The X-ray spectral shape as seen with ROSAT (although not well determined) does not make the assumption of a soft blackbody component necessary, unless to the case of all other AM Herculis stars. This makes the system similar to the 'classical' intermediate polars (known before ROSAT), which have hard thermal bremsstrahlung spectra only. The EUV-detection on the other hand clearly shows the presence of a soft component. It is not clear, however, if both components orginate from the same accretion spot. Perhaps the system has one IP-like pole emitting predominantly hard X-ray bremsstrahlung which was active during the RASS and a second polar-like accretion region emitting soft and hard X-rays which was active during the EUVE sky survey? With the present very limited observational data we clearly cannot answer these questions and we need more EUV- and X-ray observations with full phase coverage in both modes of accretion.
We have found clear and unique evidence for the magnetic nature of the new cataclysmic variable RX J2115.7-5840 by the detection of strong and variable circular polarization. In addition, the radial velocity pattern and the shape of the optical light curve (when showing the pronounced hump) suggest an AM Herculis type nature of this object. We found, however, some features which do not fit in the most simple picture of a synchronously rotating polar: (1) there is no consistent photometric and spectroscopic period; (2) the optical lightcurve is sometimes flat and sometimes strongly modulated, which is not related to changes in the mass accretion rate; (3) the circular polarization curve is not repeatable, showing either only one or both signs of polarization. One possible explanation for these deviations is the presence of a small asynchronism ( 1%) between the orbital and the spin periods of the white dwarf. The origin of such an asynchronism is unknown. Other polars with comparable orbital period (hence, mass accretion rate and thus accretion torque) and field strength (hence, synchronisation torque) are not known to show this behaviour, they are synchronized. There are three more asynchonous polars known, V1500 Cyg (Stockman et al. 1988), BY Cam (e.g. Mouchet et al. 1997), and RXJ1940-10 (Patterson et al. 1995) with orbital periods of 197, 201, and 202 min, beat periods between spin and orbital period of 14, 7.8, and -49.5 days, respectively. All these systems are long-period polars, i.e. they have orbital periods above the 2-3 hour period gap. For V1500 Cyg the reason for the asynchronism was found in its 1975 nova explosion. The mechanism behind for the two other systems are unknown. If confirmed, RX J2115.7-5840 would be the first asynchronous polar below the period gap. To confirm it's nature is a challenge for observers, to understand it's physics a challenge for theorists.

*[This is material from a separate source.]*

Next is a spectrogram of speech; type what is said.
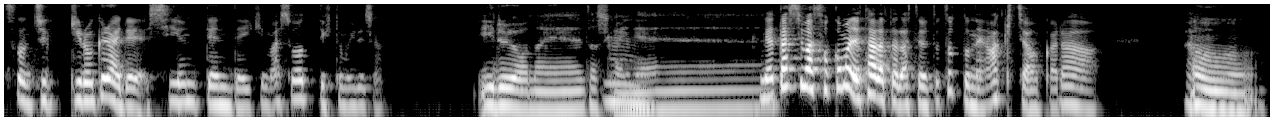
その10キロぐらいで試運転で行きましょうって人もいるじゃん。う。いるよね。確かにね。で私はそこまでタラタラするとちょっとね、飽きちゃうから、あうのん。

© European Southern Observatory (ESO) 1997
Online publication: April 20, 1998